The dwarf cichlids of South America are a group of roughly 150 species of small freshwater tropical fish; most of which are kept in the aquarium trade. To be considered a “dwarf” cichlid, adults of the species’ must not grow larger than ten centimeters.
Why dwarf cichlids?
South America’s dwarf cichlids are visually stunning aquarium specimens. Many of the species in the group—including the wildly popular Mikrogeophagus ramirezi and Apistogramma cacatuoides—are known for their delicate ornamental fins and dazzling mix of colours.
Dwarf cichlids don’t try to get by on looks alone! They’re also renowned for their fascinating behaviours and personality. Many species in the group will form strong pair bonds with their breeding partner. If breeding is successful, the fry stay with their parents (who protect them as a team) until they’re large enough to look after themselves.
Establishing a suitable aquarium
Most South American dwarf cichlids are peaceful fish that can be kept in a community aquarium with other similarly sized fish non-aggressive fish. Usually only male should be kept in each aquarium and—depending on the specific species—he should share the tank with one or several females.
A 75 litre planted aquarium is ideal. The tank should have a sandy substrate, dense clumps of plants, good hiding places, and some open swimming areas. Dwarf cichlids are timid fish that prefer to stay secluded in a lower part of the aquarium. They work well with tank mates that prefer sticking to the top of the aquarium.
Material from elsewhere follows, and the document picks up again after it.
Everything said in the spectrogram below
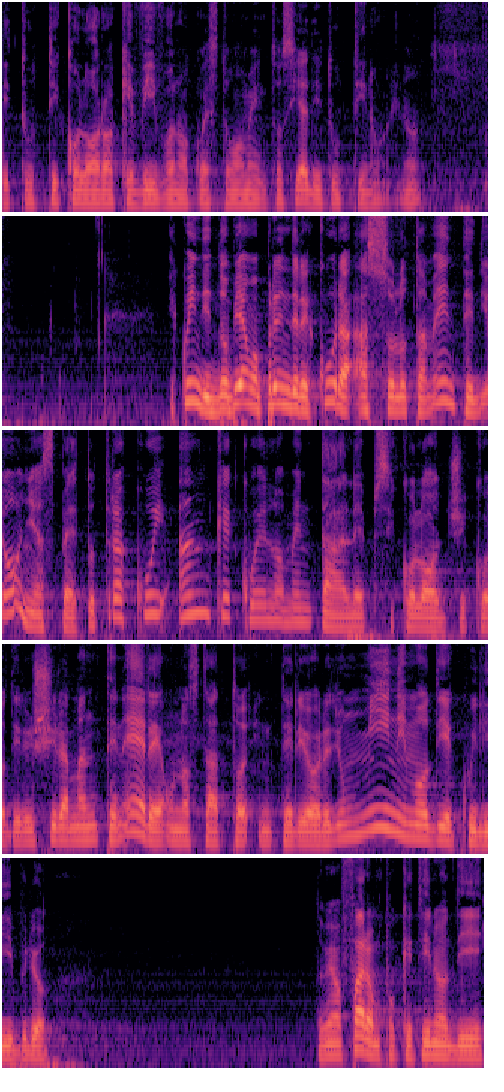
di tutti coloro che vivono questo momento, sia di tutti noi. No? E quindi dobbiamo prendere cura assolutamente di ogni aspetto, tra cui anche quello mentale, psicologico, di riuscire a mantenere uno stato interiore, di un minimo di equilibrio. Dobbiamo fare un pochettino di,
Dwarf cichlids demand extremely high water quality, so frequent water changes are a must. They prefer slightly acidic water with a pH between 5 and 7. Most of the commonly kept South American dwarf cichlids require a water temperature of around 25 degrees Celsius, however there’s several species from the southern parts of South America that prefer cooler water.
Diet & Feeding of Dwarf Cichlids
Dwarf cichlids enjoy a varied omnivorous diet that can be usually be satisfied with commercially-bought flakes and pellets. High-quality tropical fish flakes, sinking small cichlid pellets, and an occasional treat of live food will satisfy their dietary requirements.
Some members of the group sift through fine sand as part of their eating process. Mouth and gill problems have been observed in some fish when they’re denied access to sand.
Beautiful though they may be, many (perhaps even most) of the dwarf cichlid species require a level of care that beginner aquarists may be unable to provide. It’s better to start yourself off with hardier (and less expensive) tropical aquarium fish to hone your skills before moving on to the more delicate species discussed in this article.